Experience of a life threatening event and/ or sustained exposure to distress can bring about a permanent automatically triggerable distress response (also known as PTSD); normal bodily functioning is reprogrammed to be ‘on alert “for further life threatening events indefinitely.
The physiological outcomes of post traumatic stress include sustained hyper-vigilance, hyper-arousal, and hyper-sensitivity. In the absence of any actual stressors, sights, sounds, experiences and smells similar to those experienced in earlier life threatening events, trigger hormonal releases in the brain and vital organs. The body sub consciously and autonomically reacts to these triggers, via the amygdala in our brain, that shuts out the frontal cortex’s logical thinking and readies the body for perceived life threatening attack, moving it into fight or flight mode. The individual starts re experiencing the fear / anger etc associated with earlier events. Repeated stress reactions overload the vital organs with cortisol immobilizing the immune system.
Education/awareness of this process can assist the individual in taking counter strategies to calm the physiological response and limit the wash of cortisol into the system, before the symptoms become acute. Persistent (and unchecked ) PTS reactions, particularly when actual new stressors affect the person , exhaust the body and expose it to the development of the illnesses of anxiety and depression, which have a debilitating life of their own . In the absence of hope or spiritual frameworks, the person experiences wounded ness of the soul, where life ceases to have meaning , the person loses a sense of identity and purpose, and indeed the will to live.
Years of stress responses manifest in breakdowns in many of the body’s systems and premature chronic illnesses and death. Yes stress is a killer, and is wounding many more service people than bombs or bullets on the battlefield.
As a result of my research, I believe veterans need:
Research indicates that it takes from at least 28 days to many months, to change behaviours and my experience is that if we can show that amount of patience – we will in time see measurable results, like loss of excess weight, better sleep and a calmer mind, which will give us the encouragement to keep at it. I feel liberated now after 25 years of struggle to enjoy the remainder of my life, and feel I am getting even better by the day.

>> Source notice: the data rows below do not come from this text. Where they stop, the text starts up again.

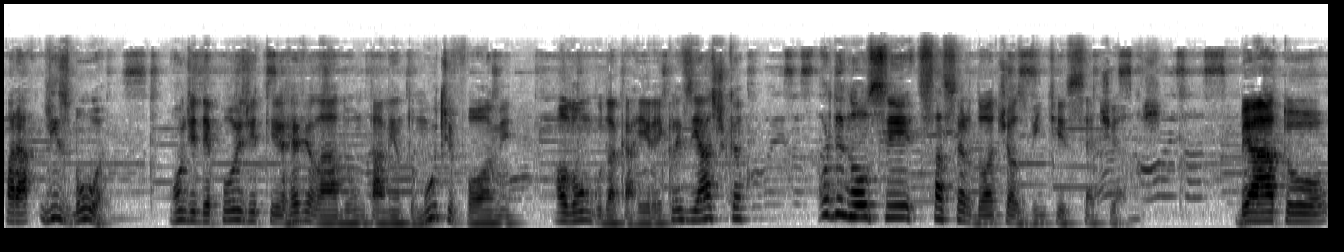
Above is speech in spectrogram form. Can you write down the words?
para Lisboa, onde, depois de ter revelado um talento multiforme ao longo da carreira eclesiástica, ordenou-se sacerdote aos 27 anos. Beato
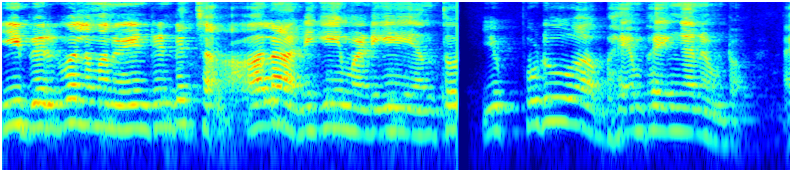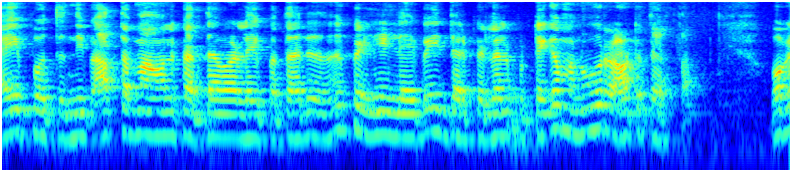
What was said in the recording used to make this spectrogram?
ఈ బెరుగు వల్ల మనం ఏంటంటే చాలా అణిగి మణిగి ఎంతో ఎప్పుడూ ఆ భయం భయంగానే ఉంటాం. అయిపోతుంది. అత్త మామలు పెద్దవాళ్ళు అయిపోతారు. పెళ్ళిళ్ళు అయిపోయి ఇద్దరు పిల్లలు పుట్టాక మనం రాటు తెస్తాం. ఒక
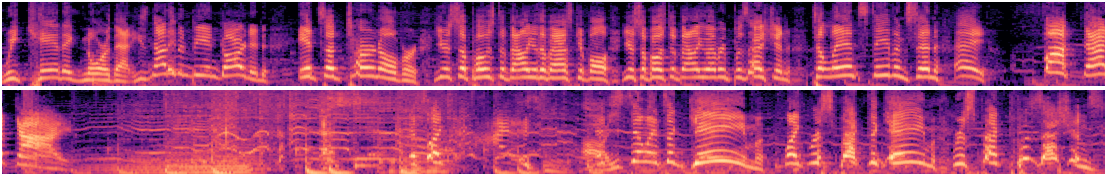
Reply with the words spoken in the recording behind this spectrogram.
we can't ignore that. He's not even being guarded. It's a turnover. You're supposed to value the basketball. You're supposed to value every possession. To Lance Stephenson, hey, fuck that guy. It's like I, Oh, it's you- still it's a game. Like respect the game. Respect possessions.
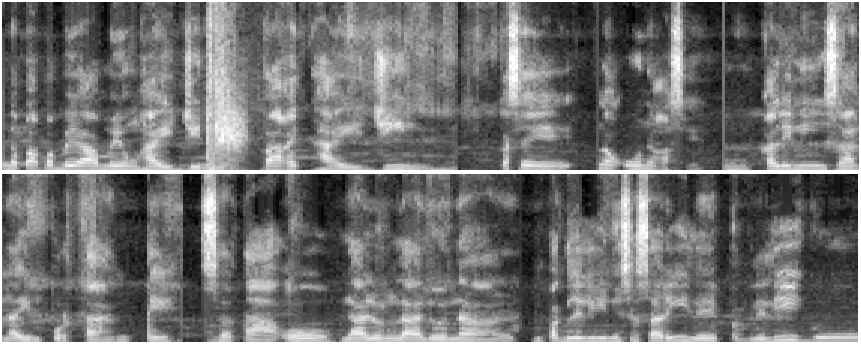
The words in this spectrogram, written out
Napapabayaan mo yung hygiene mo. Bakit hygiene? Kasi, unang-una kasi, yung kalinisan na importante sa tao. Lalong-lalo na yung paglilinis sa sarili, pagliligo,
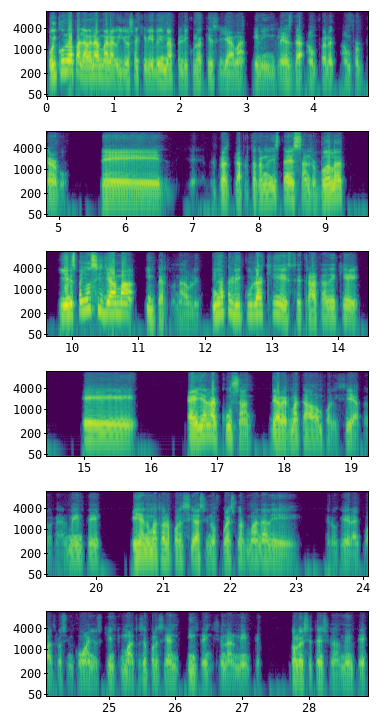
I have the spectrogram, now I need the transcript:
Hoy con una palabra maravillosa que viene de una película que se llama en inglés The Unforgettable. De, la protagonista es Sandra Bullock y en español se llama Imperdonable. Una película que se trata de que eh, a ella la acusan de haber matado a un policía, pero realmente ella no mató a la policía, sino fue su hermana de, creo que era de 4 o 5 años, quien mató a ese policía intencionalmente, no lo hizo intencionalmente.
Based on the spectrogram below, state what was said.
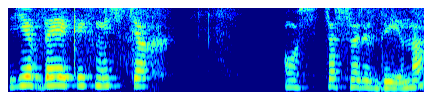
є в деяких місцях. Ось це середина.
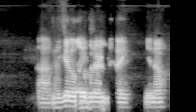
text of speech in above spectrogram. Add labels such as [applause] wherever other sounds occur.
Um, you get a little bit of everything, you know.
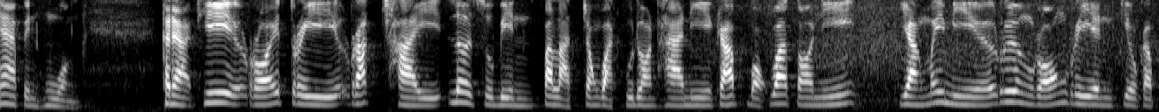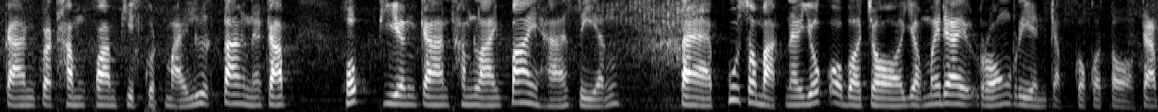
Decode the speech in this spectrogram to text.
น่าเป็นห่วง ขณะที่ร้อยตรีรักชัยเลิศสุบินปลัดจังหวัดอุดรธานีครับบอกว่าตอนนี้ยังไม่มีเรื่องร้องเรียนเกี่ยวกับการกระทำความผิดกฎหมายเลือกตั้งนะครับ พบเพียงการทำลายป้ายหาเสียง แต่ผู้สมัครนายกอบจยังไม่ได้ร้องเรียนกับกกตครับ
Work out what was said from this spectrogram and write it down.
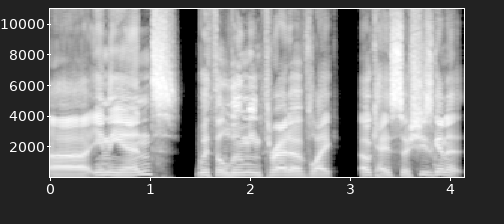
uh, in the end, with the looming threat of like, okay, so she's gonna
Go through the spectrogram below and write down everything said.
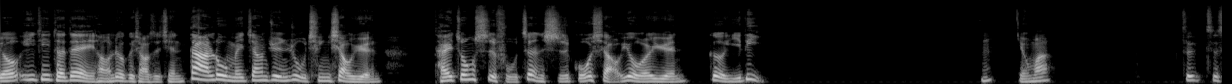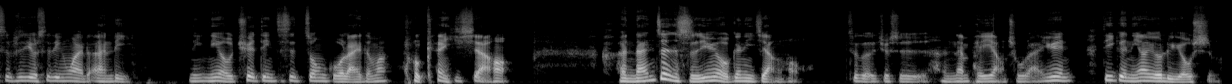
由 ET Today 哈六个小时前，大陆梅将军入侵校园。台中市府证实，国小、幼儿园各一例。嗯，有吗？这这是不是又是另外的案例？你你有确定这是中国来的吗？我看一下哈，很难证实，因为我跟你讲哈，这个就是很难培养出来。因为第一个你要有旅游史嘛，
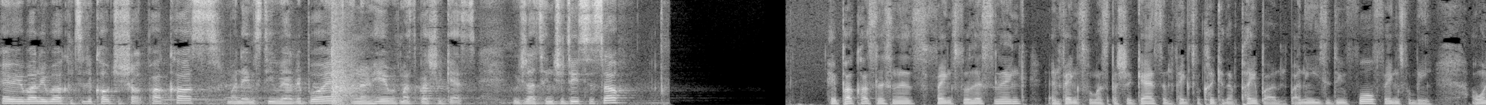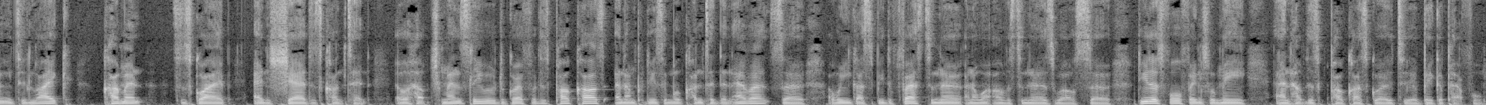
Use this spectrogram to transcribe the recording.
Hey everybody, welcome to the Culture Shock podcast. My name is Stevie Adeboye and I'm here with my special guest. Would you like to introduce yourself? Hey podcast listeners, thanks for listening and thanks for my special guest and thanks for clicking that play button. But I need you to do four things for me. I want you to like, comment, subscribe, and share this content. It will help tremendously with the growth of this podcast, and I'm producing more content than ever. So I want you guys to be the first to know, and I want others to know as well. So do those four things for me and help this podcast grow to a bigger platform.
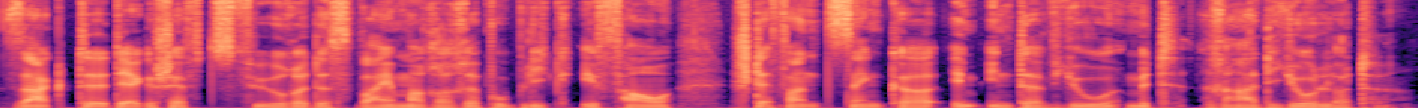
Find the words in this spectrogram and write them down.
sagte der Geschäftsführer des Weimarer Republik e.V. Stefan Zenker im Interview mit Radio Lotte.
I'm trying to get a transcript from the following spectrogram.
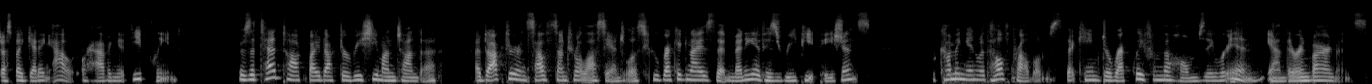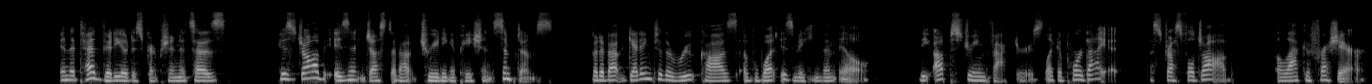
just by getting out or having it deep cleaned. There's a TED talk by Dr. Rishi Manchanda, a doctor in South Central Los Angeles, who recognized that many of his repeat patients were coming in with health problems that came directly from the homes they were in and their environments. In the TED video description, it says, his job isn't just about treating a patient's symptoms, but about getting to the root cause of what is making them ill, the upstream factors like a poor diet, a stressful job, a lack of fresh air.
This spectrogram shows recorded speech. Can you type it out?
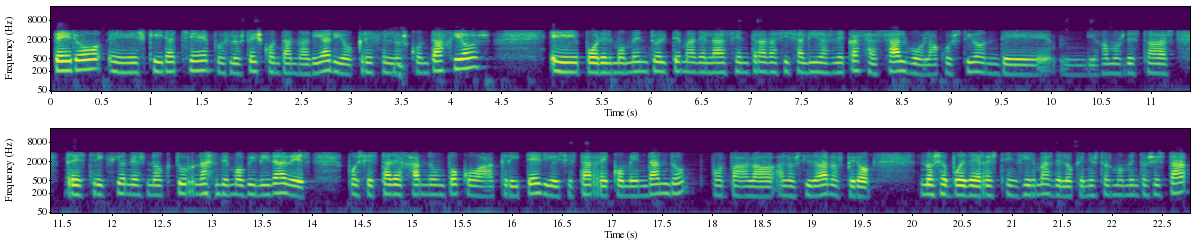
pero eh, es que Irache pues lo estáis contando a diario crecen los contagios eh, por el momento el tema de las entradas y salidas de casa, salvo la cuestión de, digamos, de estas restricciones nocturnas de movilidades, pues se está dejando un poco a criterio y se está recomendando por, para a los ciudadanos, pero no se puede restringir más de lo que en estos momentos está.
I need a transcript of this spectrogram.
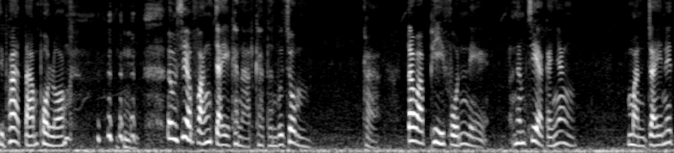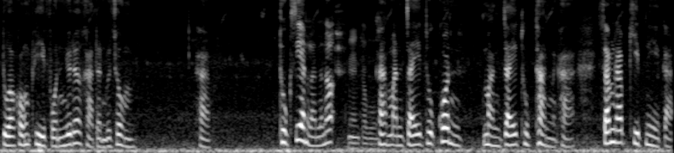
สิพาตามพอร้อง น้ำเชี่ยฝังใจขนาดค่ะท่านผู้ชม ค่ะ แต่ว่าผีฝนเนี่ยน้ำเชี่ยกันยังมั่นใจในตัวของผีฝนอยู่เด้อค่ะท่านผู้ชมค่ะถูกเสี้ยนแล้วนะเนาะแมนครับผมค่ะ มั่นใจทุกคนมั่นใจทุกท่านค่ะสำหรับคลิปนี้กะ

We get sick and “dis-eased” because we have chosen or let stressful or toxic environments to affect our body, mind and soul. While stress and distress are normal elements of life, when experienced in the extreme they will have debilitating consequences, affecting our whole person.
Rather than just react to sickness when it occurs, a better way to live life is through a wellness model where we intentionally promote healthy living practices to avoid disease. To develop resilience for future stressful situations, we must examine the way we nurture or abuse our body mind and soul, and make choices and commitments to engage in wellbeing practices as a matter of daily living.
Upon experiencing distressing situations, we must recognize the potential for illness, and initiate wellbeing strategies immediately.
May peace be with you – Your Chaplain, Gary Stone
Gary has served continuously in the Army since 1970, with 26 years as an infantryman and 18 years as a chaplain. He has been deployed on operations to Malaysia, Fiji Coup, Iran-Iraq, EastTimor, Bougainville, Asian Tsunami, Solomon Islands and Timor Leste. He lives in The Gap in Brisbane with his wife Lynne. Their two sons Michael and Paul are also Army officers with extensive operational experience in Timor Leste.